Week of January 13, 2013: Painting with Words
Wednesday, January 16—Diction
We’re continuing to look at the language elements that go into voice. Joyce
Sweeney, my mentor and a fabulous writing coach, recently led a seminar about
voice in Tampa Bay. We’ve already discussed the role of tone in voice. Today
we’ll look at diction.

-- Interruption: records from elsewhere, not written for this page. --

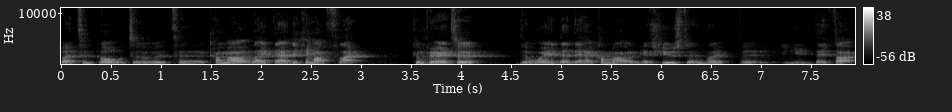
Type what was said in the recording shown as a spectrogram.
but to go to to come out like that, they came out flat compared to the way that they had come out against Houston. Like the you, they thought,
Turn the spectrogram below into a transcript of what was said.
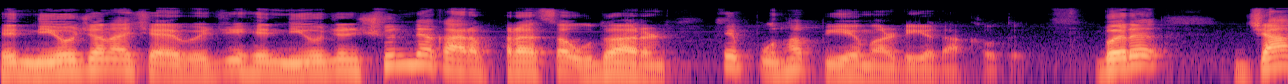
हे नियोजनाच्या ऐवजी हे नियोजन शून्य कारभाराचं उदाहरण हे पुन्हा P M R D A दाखवते बरं ज्या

Joyce defined diction as “word choice.” Joyce said, “Every word
you choose impacts readers.” Tips she shared for making stellar word choices include:
§ Consciously choose each word
§ Avoid words that are too lofty, they can make your writing unemotional
§ Choose words that speak to your reader at their level, but don’t dumb down your word choices
§ Avoid adverbs—they usually indicate you’ve chosen a weak verb
§ Adjectives can ruin good verbs
§ Word choice is all about revision—keep revising until you have the perfect word choices
I thought back to some of the books I mentioned in Monday's post. Let’s look at some of the stellar diction/word choice in these books.
§ Owl Moon by Jane Yolen
as quiet as a dream; crunched; crisp; little gray footprints followed us; tree line of pines, black and pointy against the sky; The move made his face into a silver mask; Who-whoo-who-who-who-whooooooo; I could feel the cold, as if someone’s icy hand was palm-down on my back; whiter than the milk in a cereal bowl
§ Avalanche Annie: A Not-So-Tall Tale by Lisa Wheeler
Michisota; Mount Himalachia; Annie Halfpint; Her voice booms soft as thunder; Her skin feels smooth as gravel; It started on a noonday in the frigid month of Mace; Yoohoo Valley; They polished up their parkas; They saddled up their smiles; They scaled Mount Himalachia in the latest snowshoe styles.
§ Saturdays and Teacakes by Lester L. Laminack
Every Saturday I coasted down our long, steep drive, slowing only enough to turn onto Thompson Street, then left onto Bells Mill Road; Pedal, pedal, pedal; Every Saturday Mammaw was there, sitting on her old metal glider—criiick=craaack-criiick-craaack; sunlight poured through the windows like a waterfall and spilled over the countertops, pooling up on the checkerboard floor; Golden Eagle Syrup; Mammaw rolled it out on the flour-dusted cloth
If ever there were examples of choosing every word carefully and precisely, those are the examples. I challenge you to read more works by Yolen, Wheeler, and Laminack and see how their word choices/diction are noticeable and distinctive in everything they write.
For You To Do:
Quick! Name your favorite picture book of all times. Now go reread that book and note the diction/word choices throughout. I bet you’ll find that each word has been chosen with great care—that’s one of the reasons you love that book, consciously or unconsciously.